**Problem statement**. Reproduce the entries that follow exactly, dropping each image.

(Data items)
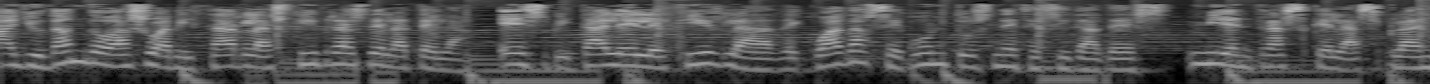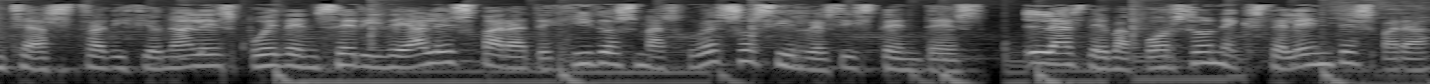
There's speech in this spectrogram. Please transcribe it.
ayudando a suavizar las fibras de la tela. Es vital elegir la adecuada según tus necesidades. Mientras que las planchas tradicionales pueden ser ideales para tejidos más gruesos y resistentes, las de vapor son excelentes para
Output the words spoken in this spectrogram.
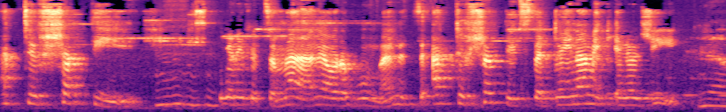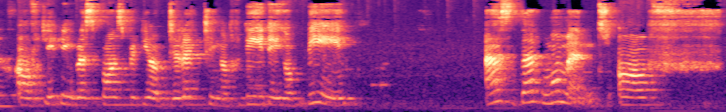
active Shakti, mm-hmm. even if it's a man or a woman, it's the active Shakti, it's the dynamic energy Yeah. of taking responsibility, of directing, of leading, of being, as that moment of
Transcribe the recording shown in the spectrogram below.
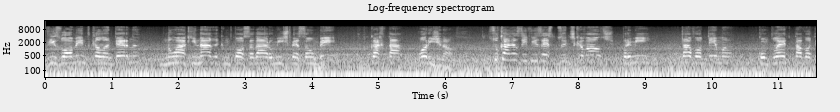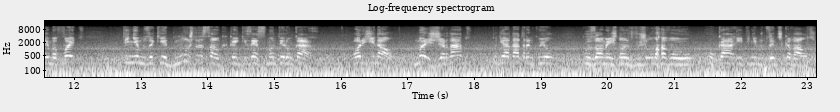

**Reply to the task**.
There's speech in this spectrogram. Please transcribe it.
ayudando a suavizar las fibras de la tela. Es vital elegir la adecuada según tus necesidades. Mientras que las planchas tradicionales pueden ser ideales para tejidos más gruesos y resistentes, las de vapor son excelentes para
Output the words spoken in this spectrogram.
active Shakti, mm-hmm. even if it's a man or a woman, it's the active Shakti, it's the dynamic energy Yeah. of taking responsibility, of directing, of leading, of being, as that moment of
Transcribe the recording shown in the spectrogram below.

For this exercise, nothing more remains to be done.